Monosodium Glutamate: History, the Media’s Impact, Xenophobia, & Blatant Misinformation

Maria El Hage
Lundi 21 février 2022

Now that we are two years into a global pandemic, one would think that we are over the rapid spread of misinformation about Sars-Cov-2 by now. Well…

If you read the news and Internet users’ posts, you can easily find faulty thoughts or claims ranging all the way from “we don’t know what is in the vaccine” to “drinking your own urine can be effective against Covid-19.”

One main issue with those claims is that they are problematic, especially that there are many impressionable generations who easily take in information and adopt them as a belief. Even more than that, such claims can influence anyone of any age, and could significantly impact our health, a community, or even an entire culture.

What is happening today amidst the pandemic can be compared to what happened back in 1968, when Dr. Robert Ho Man Kwok felt sick after eating at a Chinese restaurant. Kwok then presented an entire letter to a medical journal, claiming his symptoms were caused by the consumption of Monosodium Glutamate (MSG).

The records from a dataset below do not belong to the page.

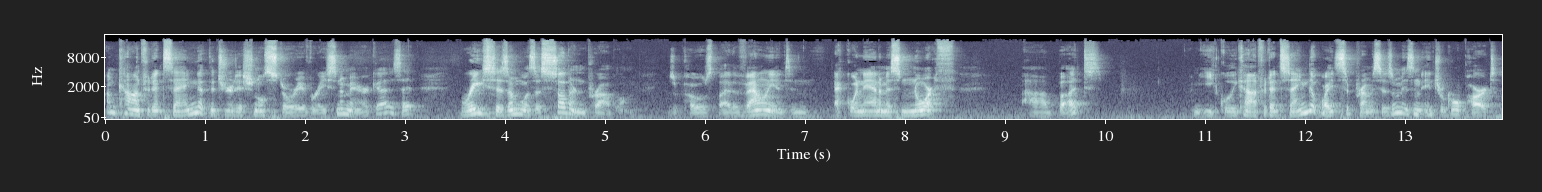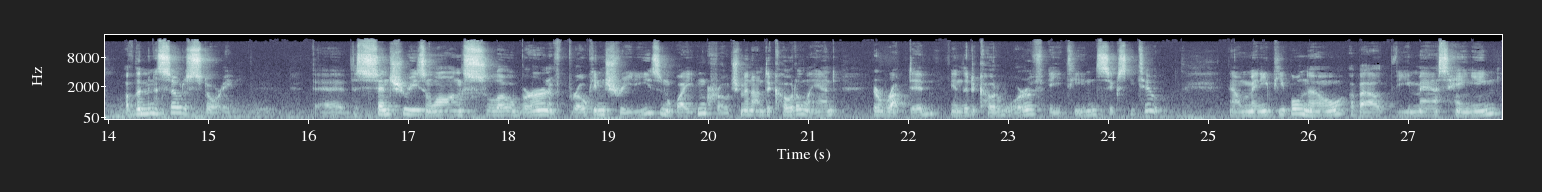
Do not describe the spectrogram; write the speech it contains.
I'm confident saying that the traditional story of race in America is that racism was a Southern problem. It was opposed by the valiant and equanimous North. Uh, but I'm equally confident saying that white supremacism is an integral part of the Minnesota story. The, centuries long slow burn of broken treaties and white encroachment on Dakota land erupted in the Dakota War of 1862. Now, many people know about the mass hanging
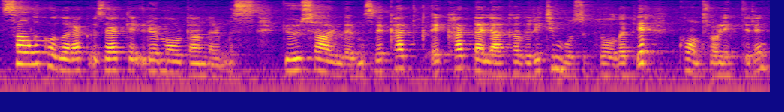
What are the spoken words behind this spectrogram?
Sağlık olarak özellikle üreme organlarımız, göğüs ağrılarımız ve kalp, e, kalple alakalı ritim bozukluğu olabilir. Kontrol ettirin.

Put simply, MSG is a flavor enhancer composed of two substances: sodium and glutamate. The former has been defined as essential for the human diet, and the latter is a common amino acid in many animal and plant proteins that plays an important role in digestion, muscle function, immunity, and brain function.

Although glutamate is sufficiently produced by our brains in order to regulate all those processes, it is also usually found in the food we eat. In fact, it is responsible for the savory flavor typically found in mushrooms, cheeses, and broth.

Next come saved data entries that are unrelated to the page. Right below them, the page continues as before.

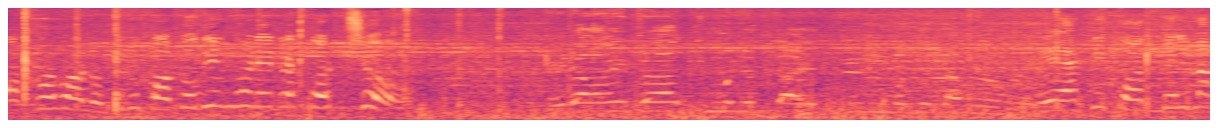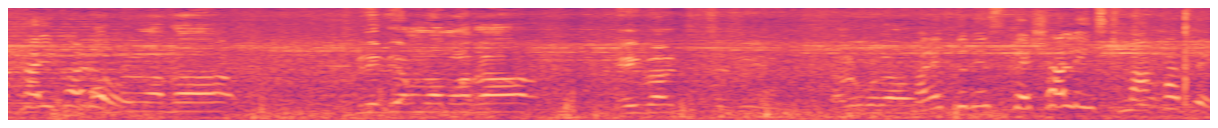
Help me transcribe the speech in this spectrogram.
কথা বলো তুমি কতদিন ধরে এটা করছ? এটা আমি প্রায় তিন বছর চাই তিন বছর এই একই কদবেল মাখাই করো? মাখা বিলেতি আমরা মাখা এইবার চালু মানে তুমি স্পেশালিস্ট মাখাতে।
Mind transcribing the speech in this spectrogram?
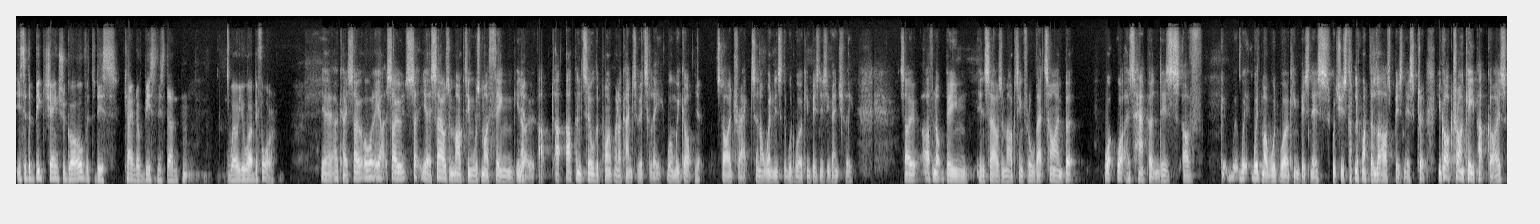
is it a big change to go over to this kind of business than Hmm. where you were before? Yeah. Okay. So all. Yeah. So, so yeah. Sales and marketing was my thing. You Yeah. know, up, up up until the point when I came to Italy, when we got Yeah. sidetracked, and I went into the woodworking business eventually. So I've not been in sales and marketing for all that time. But what what has happened is I've with, my woodworking business, which is the, one of the last business, you've got to try and keep up, guys.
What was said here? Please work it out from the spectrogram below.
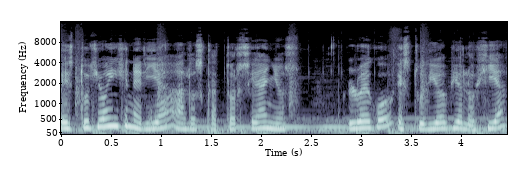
Estudió ingeniería a los 14 años Luego estudió biología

After the isolation of high quantities of glutamate in 1908 by Dr. Kikunae Ikeda, it was combined with another flavor enhancer (sodium) to create a savory seasoning: monosodium glutamate.

What MSG does is that it enhances “umami”, which is classified nowadays as the fifth basic taste, alongside sweet, bitter, salty, and sour. And by the 1930s, MSG became a “kitchen essential” across Asia.

Now that you know all of this, let’s go back to our story. At the time Kwok sent his letter, MSG wasn’t tested for toxicity yet – which makes people’s outrage somewhat understandable. However, this anger was more of a reaction to the title of the letter: “Chinese Restaurant Syndrome.”

Despite the use of MSG in various cuisines, there was an overall prejudice in the United States against Asian food practices, labeling the foods as unusual and hazardous. Thus, such a story has sparked years of biased and xenophobic journalism which alleged that eating at a Chinese restaurant will result in illness.

Moreover, studies done on MSG claimed that consumption of this seasoning leads to brain damage, which was later proven to be faulty; the brain damage resulted from a glutamate imbalance inside the brain, not from the MSG ingested. For years, it was not just bigotry in headlines, but also doctors who considered “Chinese Restaurant Syndrome” an actual illness.

Fortunately, modern research on MSG has debunked this discriminatory view of the seasoning and, on the contrary, highlights the role MSG has on metabolism. In some consumers, ingesting large amounts of MSG could lead to unpleasant symptoms, but isn’t it equally the case for high consumptions of spices, sugar, and/or salt?

Henceforth, remain aware of what is presented and portrayed in the media. A lot of what people allege stems from intolerance, ignorance, and desire to have their name on the news. Not everyone who declares being a professional or an academic really is, and not everyone who has a big following knows what they’re talking about. Always fact-check your information and ask a professional in the corresponding field.